• Weak muscles: When the muscles in your back and abdominal area are weak, this can cause you to slump when you are sitting. This makes it more difficult to use proper posture.
• Lack of flexibility: Inadequate range of motion in your hips, lower back and abdomen force your upper body forward, causing you to hunch over when you are sitting.
Working on the flexibility and strength of these muscles can help you naturally develop a healthy sitting posture. You can also use posture aids and orthopedic cushions to make using proper posture easier and more comfortable.
When muscles are not flexible, they can develop trigger points. These are areas in the muscle that feel like knots. Even light touch can cause them to be painful. Improving the strength and flexibility of your muscles is the best way to reduce the pain associated with trigger points.
There are stretches you can do without ever getting out of your chair. You can perform these stretches several times a day to help improve your flexibility and alleviate low back pain. The stretches include:
• Reach up: Sit up straight in your chair and put your arms above your head. Reach toward the ceiling as much as you can. Hold for 10 seconds.
• Leg stretch: Sitting in your chair, stretch your legs out until the back of your heels are touching the floor. Bend forward as far as you can. This stretches the hips, back of your thighs and your lower back. Hold for 10 seconds.
• Sit and twist: Sit in your chair using proper posture. Slowly twist your upper body to the right without moving your legs or hips. Hold for 10 seconds and then repeat this stretch by twisting to the left.
• Reach forward: Sit in your chair using proper posture. Bend at the waist until your stomach is touching your thighs. Reach your arms out in front of you. Hold for 10 seconds.
An ergonomic workstation allows you to interact with your workspace in a way that is safe, healthy and efficient. This can help to reduce your risk of low back pain and aid you in being more productive.
In addition to your chair, you have other workspace elements to alter to ensure that everything is ergonomic. These include:
• Desk: Your desk should be the right height so that you do not have to hunch over to reach anything. Ideally, choose a desk with a slide out keyboard compartment that is adjustable, allowing you to get the perfect height.
• Mouse: You should be able to operate your computer mouse without having to stretch your arm. Ideally, the mouse should be next to your keyboard for proper posture and efficiency.
• Computer monitor: Your monitor should be at eye level so that you do not have to raise or lower your neck to view it. If you use multiple monitors, make sure that all of them are at the same height.
• Other devices: Devices, such as your phone and printer, should be easy to reach without stretching. A swivel chair can help to make this easier for you.
You can add a few ergonomic accessories to your workstation to ensure proper posture. The following are beneficial:
• A footrest that is adjustable so that your feet are properly aligned
• A wrist rest so that you can type without bending your wrists at abnormal angles
• A headset so that you can talk on the phone hands-free without bending your neck to hold your phone

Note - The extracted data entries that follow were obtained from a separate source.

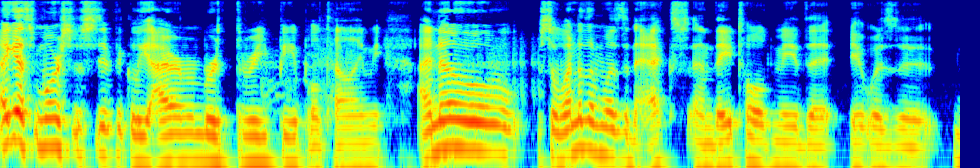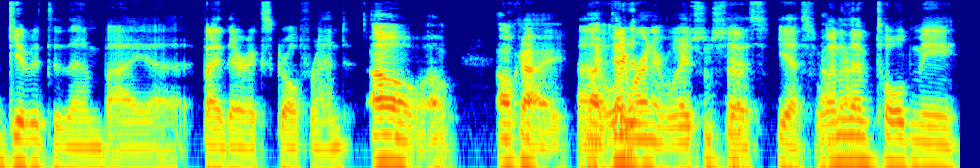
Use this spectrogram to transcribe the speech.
I guess more specifically, I remember three people telling me. I know. So one of them was an ex, and they told me that it was a given to them by uh by their ex girlfriend. Oh, oh, okay. Uh, like they one of- were in a relationship. Yes, yes. One of them told me,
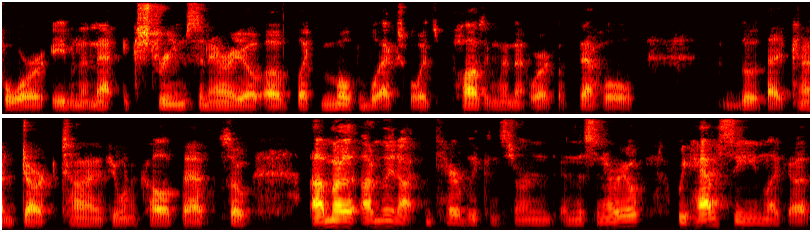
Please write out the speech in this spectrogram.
four, even in that extreme scenario of like multiple exploits pausing the network, like that whole that kind of dark time, if you want to call it that. So I'm, a, I'm really not terribly concerned in this scenario. We have seen like a,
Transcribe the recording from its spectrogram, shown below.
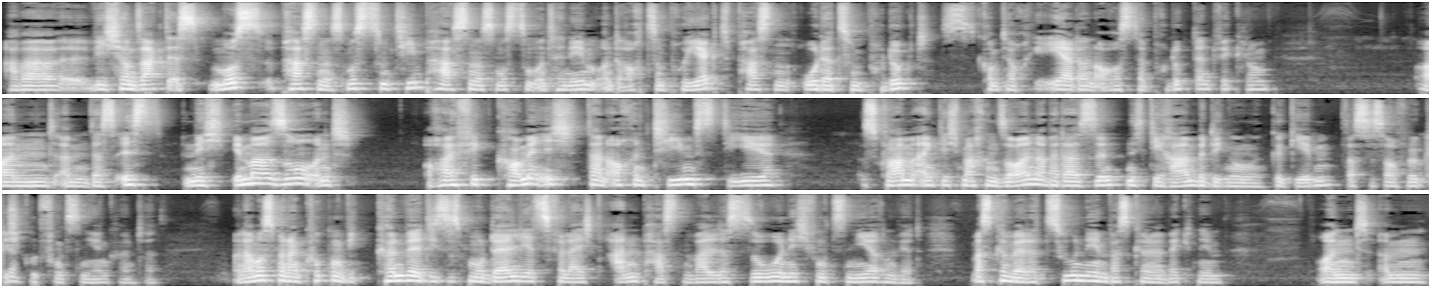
Aber äh, wie ich schon sagte, es muss passen, es muss zum Team passen, es muss zum Unternehmen und auch zum Projekt passen oder zum Produkt. Es kommt ja auch eher dann auch aus der Produktentwicklung. Und ähm, das ist nicht immer so und häufig komme ich dann auch in Teams, die Scrum eigentlich machen sollen, aber da sind nicht die Rahmenbedingungen gegeben, dass es auch wirklich okay. gut funktionieren könnte. Und da muss man dann gucken, wie können wir dieses Modell jetzt vielleicht anpassen, weil das so nicht funktionieren wird. Was können wir dazu nehmen, was können wir wegnehmen? Und ähm,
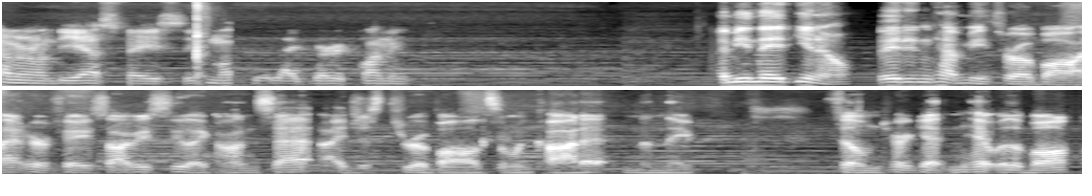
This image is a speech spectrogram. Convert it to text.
Cameron Diaz's face? It must be like very funny. I mean, they you know they didn't have me throw a ball at her face. Obviously, like on set, I just threw a ball and someone caught it, and then they filmed her getting hit with a ball.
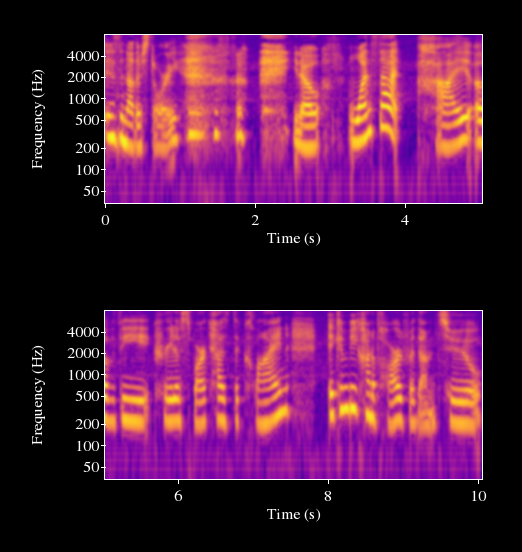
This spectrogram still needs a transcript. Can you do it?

When you sit, this can put pressure on your back. In fact, compared to standing, when you are sitting, there is about 40 to 90 percent more pressure affecting your back which can contribute to pain. This pain can be made worse when you use improper posture when you are sitting.
Every one to two hours, standing for just two to three minutes can alleviate the lower back pain you experience when you are sitting. You can set an alarm to remind yourself to stand up at regular intervals.
At work, just standing up at your desk and gently stretching is beneficial. If you can move around, taking a two-minute walk can help to reduce your pain. The key is to get up on a regular basis to help alleviate some of the pressure on your lower back when you are sitting.
Consider this information and think about which techniques will best help you to learn how to ease lower back pain. Most people find that using several of these methods helps to calm their pain and keep them comfortable.